Now, obtaining evidences against a suspect in court is not an express part of the exceptions to section 37 of the constitution which means that where the police searches Mr B’s house without warrant just to obtain pieces of evidence it would amount to infringement of Mr B’s constitutional right to privacy. But what happens to such evidence so “wrongly” obtained? The Section 14 of the Evidence Act which governs admissibility of evidence in court provides thus “Evidence obtained-(a) improperly or in contravention of a law; or(b) in consequence of an impropriety or of a contravention of a law, shall be admissible unless the court is of the opinion that the desirability of admitting the evidence is out-weighed by the undesirability of admitting evidence that has been obtained in the manner in which the evidence was obtained.” What this means is that where security operatives burst into the house of Mr B to search his house without search warrant, whatever is obtained therefrom is admissible against Mr B in court unless the court decides to exercise it’s discretion otherwise.
However, Mr B can bring an action against the security outfit under Fundamental Human Rights action for infringement of privacy.
The word search consists of looking for or seeking out that which is lost or otherwise concealed from view. The purpose of conducting any search is to find out evidence of crime which will enable the prosecution of the person alleged to have committed the crime. A legal document authorizing or directing an officer of the law to search a specified person, premises, dwelling, etc., as for stolen or contraband articles, items to be used in evidence, etc.
Authorities that can issue search warrant are:
- a Judge or Magistrate;
- a Justice of peace and
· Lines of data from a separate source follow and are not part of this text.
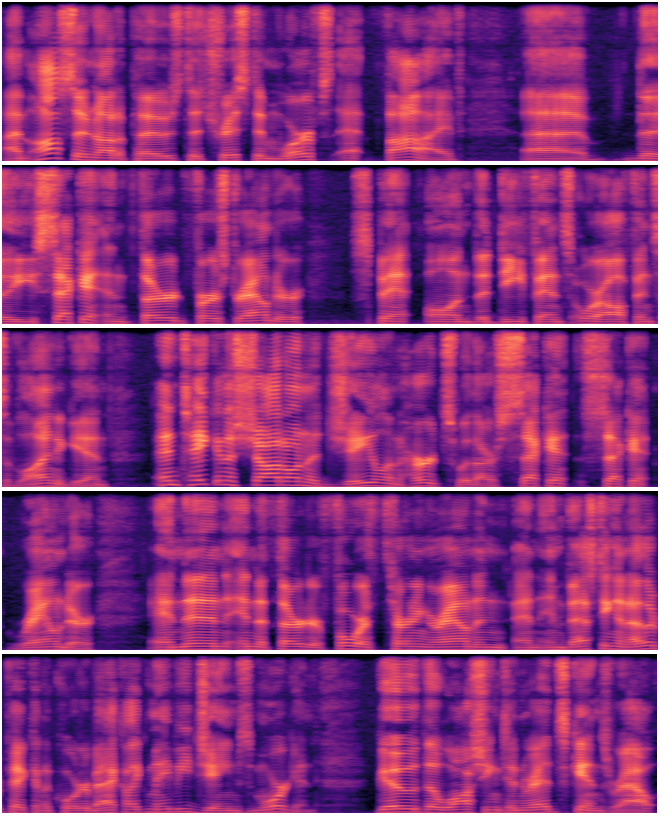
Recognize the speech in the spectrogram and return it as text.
I'm also not opposed to Tristan Wirfs at five. Uh, the second and third first rounder spent on the defense or offensive line again and taking a shot on a Jalen Hurts with our second second rounder. And then in the third or fourth, turning around and, and investing another pick in a quarterback like maybe James Morgan. Go the Washington Redskins route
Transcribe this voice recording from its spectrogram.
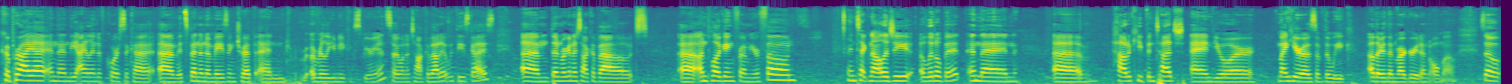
Capraia and then the island of Corsica. Um, it's been an amazing trip and a really unique experience, so I want to talk about it with these guys. Um, then we're going to talk about uh, unplugging from your phone and technology a little bit, and then um, how to keep in touch and your my heroes of the week, other than Margarita and Olmo. So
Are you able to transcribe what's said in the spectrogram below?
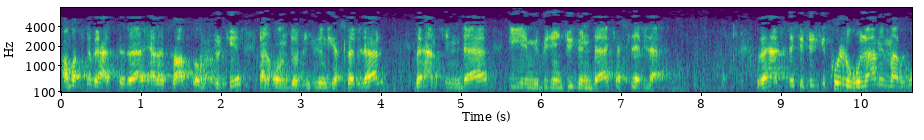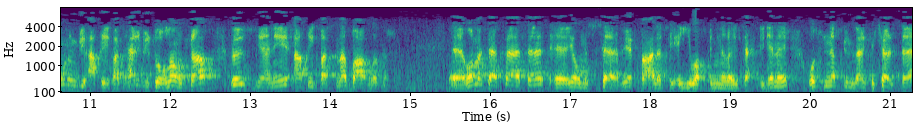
Amma başqa bir hədisdə də, yəni sabit olmuşdur ki, yəni 14-cü gündə kəsilə bilər və həmçində 21-ci gündə kəsilə bilər. Və hədisdə keçir ki, kullu gulamin mərhunun bi aqiqat. Hər bir doğulan uşaq öz, yəni, aqiqasına bağlıdır. Və məsəfətə yevm-i səbi fəalə fi eyyi vaxtın min qeyri təhdid. Yəni, o sünnət günləri keçərsə,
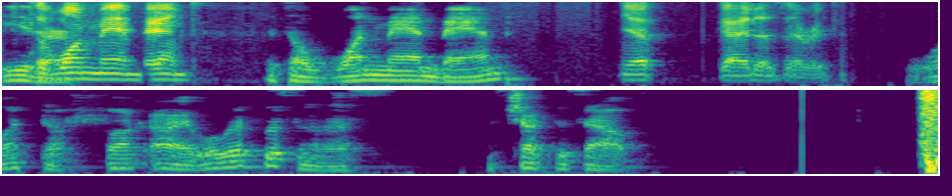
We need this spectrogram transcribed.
Either. It's a one man band. It's a one man band. Yep. Guy does everything. What the fuck? All right, well, let's listen to this. Let's check this out. Can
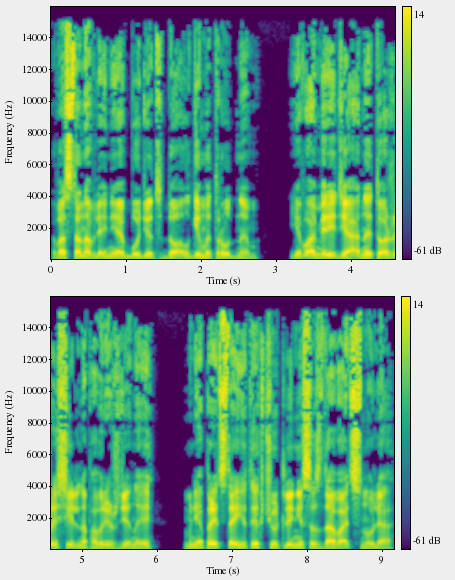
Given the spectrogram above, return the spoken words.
восстановление будет долгим и трудным. Его меридианы тоже сильно повреждены, мне предстоит их чуть ли не создавать с нуля.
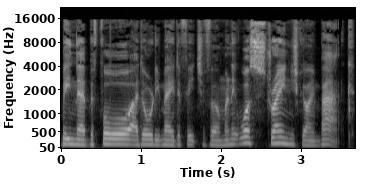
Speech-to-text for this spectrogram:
been there before. I'd already made a feature film, and it was strange going back.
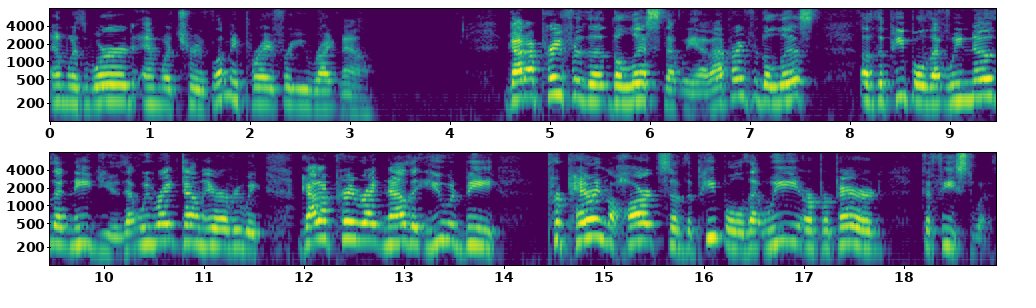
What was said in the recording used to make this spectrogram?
and with word and with truth. Let me pray for you right now. God, I pray for the, the list that we have. I pray for the list of the people that we know that need you, that we write down here every week. God, I pray right now that you would be preparing the hearts of the people that we are prepared to feast with.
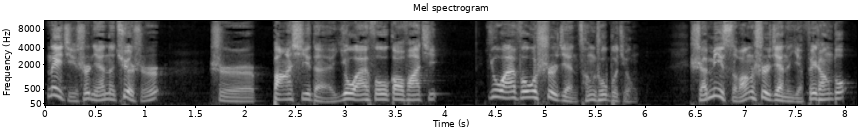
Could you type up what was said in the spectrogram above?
那几十年呢，确实是巴西的 UFO 高发期。UFO 事件层出不穷，神秘死亡事件呢也非常多。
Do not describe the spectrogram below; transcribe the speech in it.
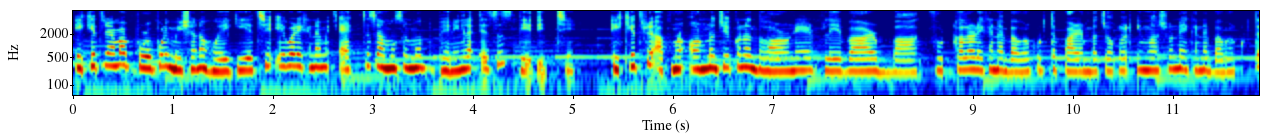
এক্ষেত্রে আমার পুরোপুরি মেশানো হয়ে গিয়েছে। এবার এখানে আমি এক চা চামচের মতো ভ্যানিলা এসেন্স দিয়ে দিচ্ছি। এক্ষেত্রে আপনার অন্য যে কোনো ধরনের ফ্লেভার বা ফুড কালার এখানে ব্যবহার করতে পারেন বা চকলেট ইমাশন এখানে ব্যবহার করতে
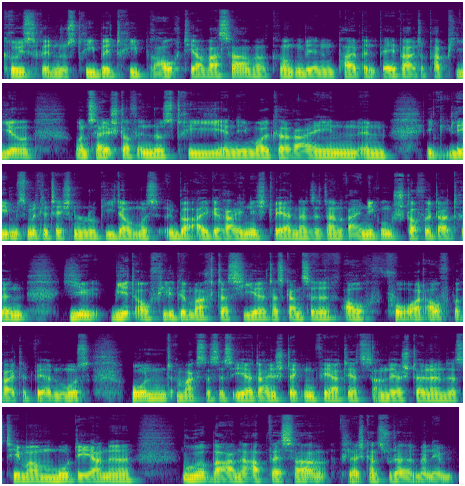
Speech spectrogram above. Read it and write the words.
größere Industriebetrieb braucht ja Wasser. Da gucken wir in Pulp and Paper, also Papier und Zellstoffindustrie, in die Molkereien, in Lebensmitteltechnologie, da muss überall gereinigt werden, da sind dann Reinigungsstoffe da drin. Hier wird auch viel gemacht, dass hier das Ganze auch vor Ort aufbereitet werden muss. Und Max, das ist eher dein Steckenpferd jetzt an der Stelle, das Thema moderne, urbane Abwässer. Vielleicht kannst du da übernehmen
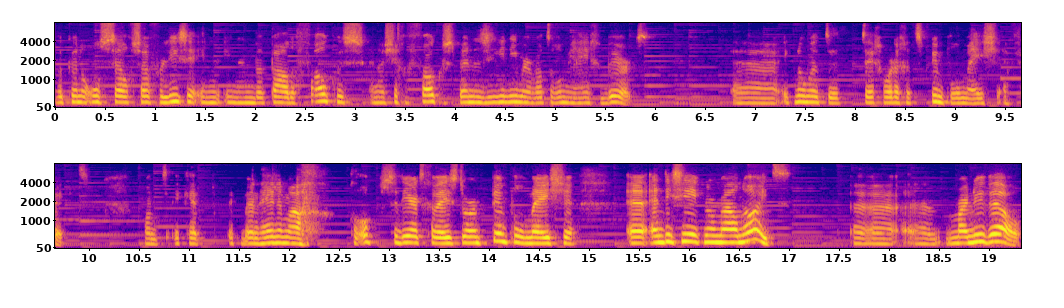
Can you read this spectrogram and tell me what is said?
We kunnen onszelf zo verliezen in, in een bepaalde focus. En als je gefocust bent, dan zie je niet meer wat er om je heen gebeurt. Uh, ik noem het, tegenwoordig het pimpelmeesje-effect. Want ik, heb, ik ben helemaal geobsedeerd geweest door een pimpelmeesje. Uh, en die zie ik normaal nooit. Uh, maar nu wel.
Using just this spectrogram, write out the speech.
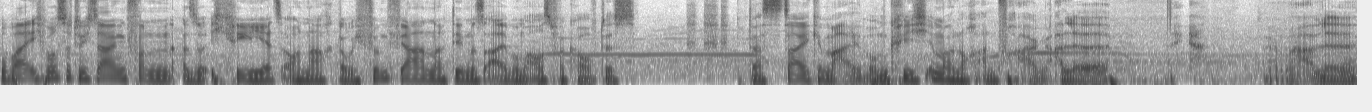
wobei ich muss natürlich sagen, von, also ich kriege jetzt auch nach, glaube ich, fünf Jahren, nachdem das Album ausverkauft ist, das Steikem-Album, kriege ich immer noch Anfragen. Alle, naja, alle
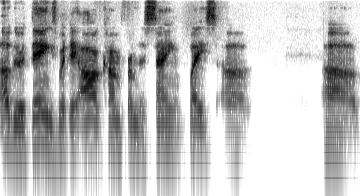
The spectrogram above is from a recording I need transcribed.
other things, but they all come from the same place of um,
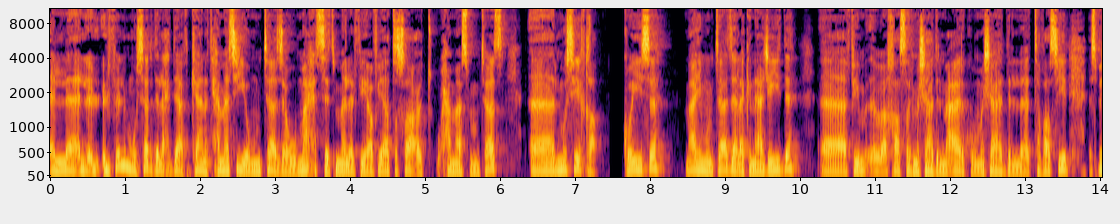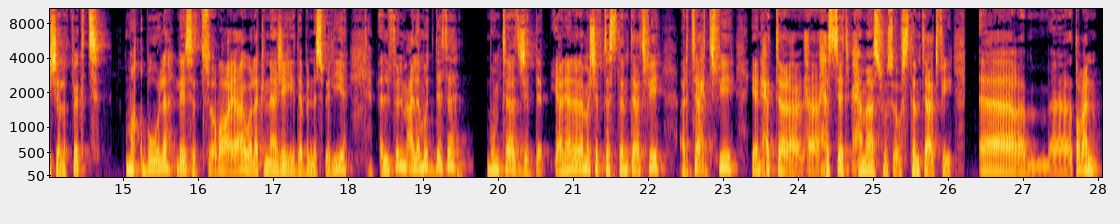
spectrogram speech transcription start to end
ال- ال- الفيلم وسرد الأحداث كانت حماسية وممتازة وما حسيت ملل فيها وفيها تصاعد وحماس ممتاز. آه الموسيقى كويسة ما هي ممتازة لكنها جيدة. آه في خاصة في مشاهد المعارك ومشاهد التفاصيل. special effect مقبولة ليست رائعة ولكنها جيدة بالنسبة لي. الفيلم على مدته ممتاز جدا يعني أنا لما شفته استمتعت فيه ارتحت فيه يعني حتى حسيت بحماس واستمتعت فيه آه، آه، طبعا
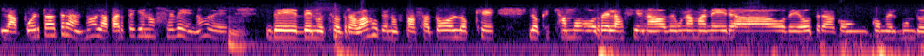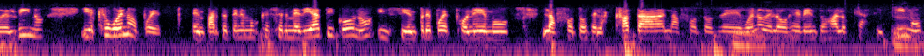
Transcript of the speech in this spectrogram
la puerta atrás, ¿no? La parte que no se ve, ¿no? De, de, de nuestro trabajo, que nos pasa a todos los que, los que estamos relacionados de una manera o de otra con, con el mundo del vino. Y es que, bueno, pues en parte tenemos que ser mediáticos, ¿no? Y siempre pues ponemos las fotos de las catas, las fotos de, bueno, de los eventos a los que asistimos,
- a Superior Police Officer – section 28 (1) Police Act. A superior police officer is an officer above the rank of a cadet Assistant Superintendent of Police (ASP) this power to issue search warrant is limited to cases bothering on fraud or dishonesty.
A search warrant may be issued and executed on any day including a Sunday and a public holiday. It can be executed between the hours of 5.00 a.m. and 8. 00p.m, if the time will vary there must be an endorsement granting the extension of time.
As a general rule, no search on any premises must be conducted without a search warrant, if done without this, it amounts to an unlawful search, it does not have the backing or authorisation of law.
If anybody’s house will be searched without due permission is a violation of his fundamental right to privacy (section 37 of the 1999 constitution of the Federal republic of Nigeria as amended). However, this general rule that a premises cannot be searched without a warrant is not without exceptions. These exceptions are:
- A Justice of Peace can direct a search to be conducted in his presence in any place where he is competent to issue a search warrant – section 152 Administration of Criminal Justice Act.
- Custom officers may enter and break into any Premises reasonably suspected to harbour illegal goods.
- National Drug Law Enforcement Agency (NDLEA) officials can search any premises connected with a drug related offence.
- Where a person to be arrested under a warrant is suspected to be within a premises, the premises may be searched for purposes of having him arrested.
- Where a complaint has been made on oath to a court of the abduction for any unlawful purposes or of the unlawful detention of any person, the court may make an order for the production or for the immediate restoration of that person.
- The Nigerian Security and Civil Defence Corp do not need a search warrant to enter a premise where there is a reasonable belief that government property is being unlawfully harboured.
Although, it is imperative to say that a police officer conducting search without a warrant must make himself/ herself available to search before conducting the search, this is not a legal requirement.
Leave a Reply